- The Aircraft loss of airspeed was perceived by the Commander as a windshear effect, which prompted him to call “Windshear TOGA”. The sink rate was increasing towards 500 ft per minute as the Aircraft sank below 67 ft radio altitude with the airspeed decreasing below 130 kt IAS. Soon after, the Commander pushed the TO/GA switch and manually advanced both thrust levers fully forward, as per the Operator’s windshear escape maneuver procedure. Only at this time did the Commander realize that the engines were not producing sufficient thrust.
- Eighteen seconds after the initiation of the go-around the Aircraft impacted runway 12L approximately 2,530 m beyond the runway threshold.
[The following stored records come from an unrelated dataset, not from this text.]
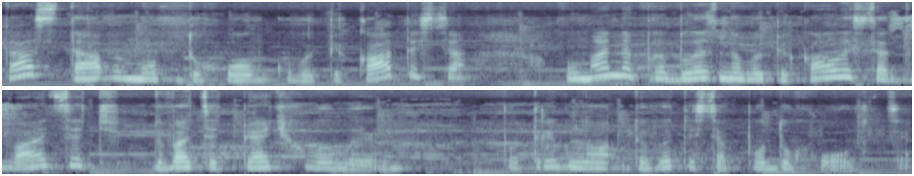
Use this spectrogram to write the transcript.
та ставимо в духовку випікатися. У мене приблизно випікалися 20-25 хвилин. Потрібно дивитися по духовці.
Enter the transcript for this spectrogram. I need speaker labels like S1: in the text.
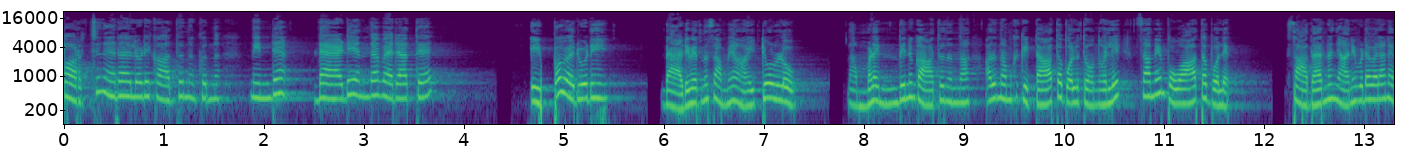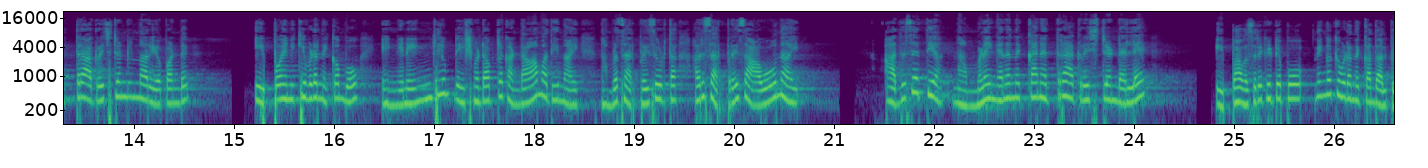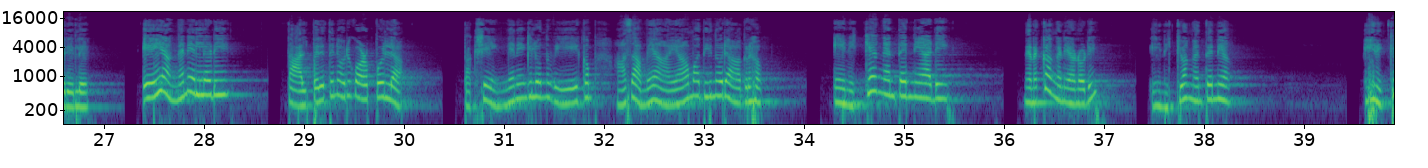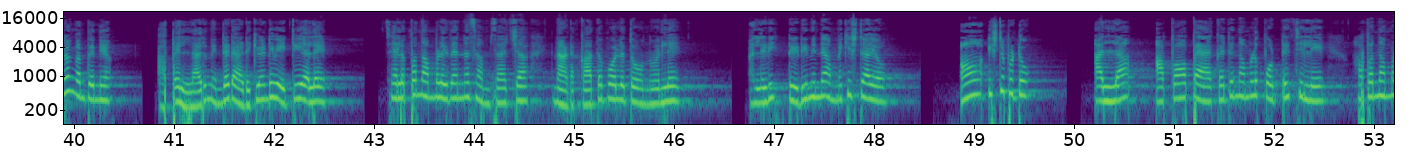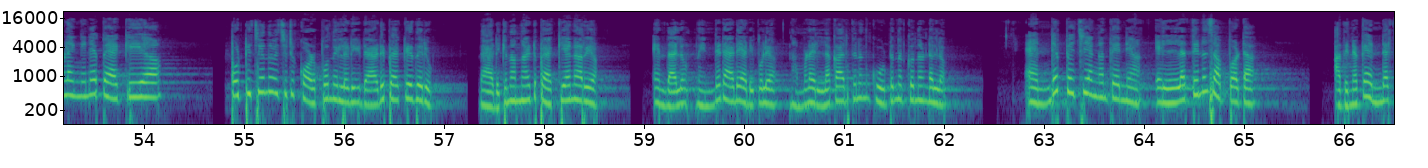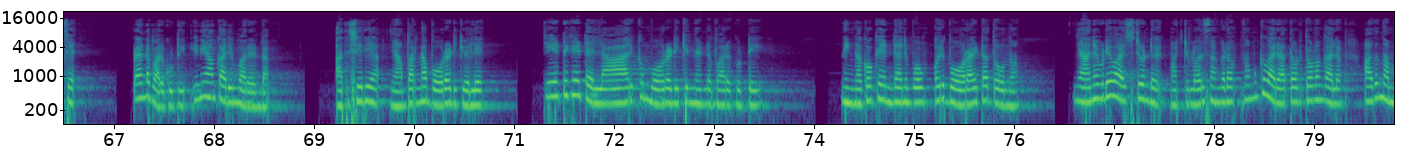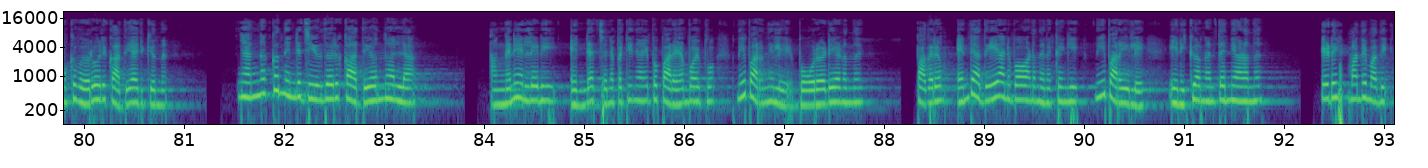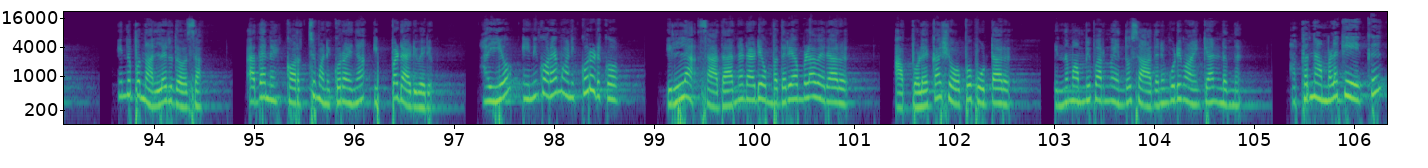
S1: കുറച്ചു നേരമായാലോടി കാത്തു നിൽക്കുന്നു. നിന്റെ ഡാഡി എന്താ വരാത്തെ? ഇപ്പൊ വരൂടി ഡാഡി വരുന്ന സമയം ആയിട്ടേ ഉള്ളൂ നമ്മൾ എന്തിനും കാത്തു നിന്നാ അത് നമുക്ക് കിട്ടാത്ത പോലെ തോന്നുമല്ലേ സമയം പോവാത്ത പോലെ. സാധാരണ ഞാനിവിടെ വരാൻ എത്ര ആഗ്രഹിച്ചിട്ടുണ്ടെന്ന് അറിയോ പണ്ട്? ഇപ്പൊ എനിക്ക് ഇവിടെ നിൽക്കുമ്പോൾ എങ്ങനെയെങ്കിലും രേഷ്മ ഡോക്ടറെ കണ്ടാൽ മതി എന്നായി നമ്മൾ സർപ്രൈസ് കൊടുത്താൽ അത് സർപ്രൈസ് ആവുമെന്നായി അത് സത്യ. നമ്മൾ ഇങ്ങനെ നിൽക്കാൻ എത്ര ആഗ്രഹിച്ചിട്ടുണ്ടല്ലേ? ഇപ്പൊ അവസരം കിട്ടിയപ്പോ നിങ്ങൾക്ക് ഇവിടെ നിൽക്കാൻ താല്പര്യമില്ലേ? ഏയ് അങ്ങനെയല്ലടി. താല്പര്യത്തിന് ഒരു കുഴപ്പമില്ല. പക്ഷെ എങ്ങനെയെങ്കിലും ഒന്ന് വേഗം ആ സമയം ആയാ മതി എന്നൊരാഗ്രഹം എനിക്ക് അങ്ങനെ തന്നെയാടി. നിനക്ക് അങ്ങനെയാണോടി എനിക്കും അങ്ങനെ തന്നെയാ. എനിക്കും അങ്ങനെ തന്നെയാ. അപ്പൊ എല്ലാരും നിന്റെ ഡാഡിക്ക് വേണ്ടി വെയിറ്റ് ചെയ്യാലേ ചിലപ്പോ നമ്മൾ ഇതന്നെ സംസാരിച്ചാ നടക്കാത്ത പോലെ തോന്നുമല്ലേ അല്ലടി ടെടി നിന്റെ അമ്മയ്ക്ക് ഇഷ്ടായോ? ആ ഇഷ്ടപ്പെട്ടു. അല്ല അപ്പൊ ആ പാക്കറ്റ് നമ്മൾ പൊട്ടിച്ചില്ലേ? അപ്പൊ നമ്മൾ എങ്ങനെയാ പാക്ക് ചെയ്യാ? പൊട്ടിച്ചെന്ന് വെച്ചിട്ട് കുഴപ്പമൊന്നുമില്ലടി. ഡാഡി പാക്ക് ചെയ്ത് തരും. ഡാഡിക്ക് നന്നായിട്ട് പാക്ക് ചെയ്യാൻ അറിയാം എന്തായാലും നിന്റെ ഡാഡി അടിപൊളിയാ. നമ്മൾ എല്ലാ കാര്യത്തിനും കൂട്ടു നിൽക്കുന്നുണ്ടല്ലോ എന്റെ അപ്പച്ചി അങ്ങനെ തന്നെയാ. എല്ലാത്തിനും സപ്പോർട്ടാ അതിനൊക്കെ എന്റെ അച്ഛൻ. വേണ്ട പാറക്കുട്ടി ഇനി ആ കാര്യം പറയണ്ട. അത് ശരിയാ ഞാൻ പറഞ്ഞാൽ ബോറടിക്കുമല്ലേ കേട്ട് കേട്ട് എല്ലാവർക്കും ബോറടിക്കുന്നുണ്ട് പാറക്കുട്ടി നിങ്ങൾക്കൊക്കെ എന്റെ അനുഭവം ഒരു ബോറായിട്ടാ തോന്നുക. ഞാനിവിടെ വായിച്ചിട്ടുണ്ട്. മറ്റുള്ളവരുടെ സങ്കടം നമുക്ക് വരാത്തോടത്തോളം കാലം അത് നമുക്ക് വേറെ ഒരു കഥയായിരിക്കുന്നു ഞങ്ങൾക്കും നിന്റെ ജീവിതം ഒരു കഥയൊന്നുമല്ല. അങ്ങനെയല്ലേടി എന്റെ അച്ഛനെ പറ്റി ഞാൻ ഇപ്പോൾ പറയാൻ പോയപ്പോൾ നീ പറഞ്ഞില്ലേ ബോറടിയാണെന്ന് പകരം എന്റെ അതേ അനുഭവമാണ് നിനക്കെങ്കിൽ നീ പറയില്ലേ? എനിക്കും അങ്ങനെ തന്നെയാണെന്ന്. എടി മതി മതി. ഇന്നിപ്പോ നല്ലൊരു ദിവസം. അതന്നെ കുറച്ച് മണിക്കൂർ കഴിഞ്ഞാൽ ഇപ്പൊ ഡാഡി വരും. അയ്യോ ഇനി കുറെ മണിക്കൂർ എടുക്കോ? ഇല്ല സാധാരണ ഡാഡി ഒമ്പതര ആകുമ്പോഴാ വരാറ്. അപ്പോഴേക്കാ ഷോപ്പ് പൂട്ടാറ്. ഇന്ന് മമ്മി പറഞ്ഞു എന്തോ സാധനം കൂടി വാങ്ങിക്കാനുണ്ടെന്ന്. അപ്പൊ നമ്മളെ കേക്ക്?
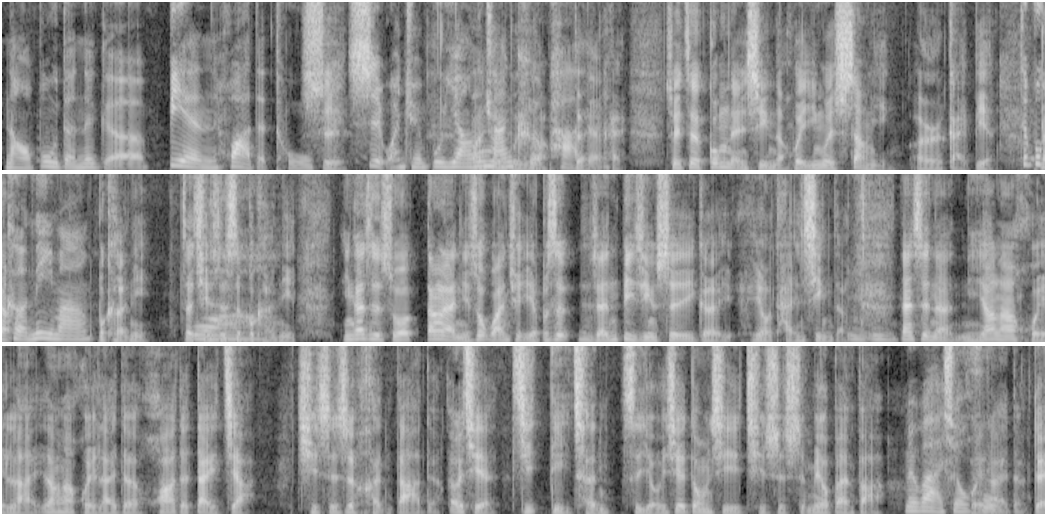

The Aircraft was controllable until impact, but the height available was insufficient to prevent impact with the runway.
- The Aircraft manufacturer’s post-Accident Performance Evaluation calculated that, as the Aircraft gained height, at approximately 58 ft radio altitude when the landing gear lever was selected to the ‘up’ position, a successful go-around could have been flown had the thrust levers been advanced to go-around thrust by the A/T, or immediately by manual advancement of the thrust levers, and had the pitch been maintained at go-around pitch. The performance analysis indicated that as the engines accelerated, the Aircraft would lose some height but would clear the runway at a minimum height of 17 ft radio altitude before safely climbing away. This hypothetical recovery scenario was possible, had the UAE521 flight crew been [aware] of the Aircraft state, which was not the case.
- The Investigation concludes that the Commander maintained the stabilized approach criteria established by the Operator during the attempted tailwind landing. However, the landing distance was increased due to the early flare, the updraft created by the thermals rising from the runway surface and flight in ground effect which caused the Aircraft to remain airborne beyond the FCTM recommended touchdown of between 305 m to 610 m. Beyond this point, the Aircraft entered a performance increasing windshear as the wind shifted to a headwind.
- Because the Commander was not aware that the Aircraft had touched down and that the TO/GA switches were inhibited, he relied on the Aircraft automation when he pushed the TO/GA switch based on his training for the initiation of a normal go-around. His perception, as well as that of the Copilot, was that the Aircraft was airborne when he pushed the TO/GA switch. However, neither pilot had monitored the engine thrust and Aircraft performance as required by the Go-Around and Missed Approach Procedure. By the time the loss of airspeed was recognized, the actions taken in executing the windshear escape maneuver were too late to avoid impact with the runway.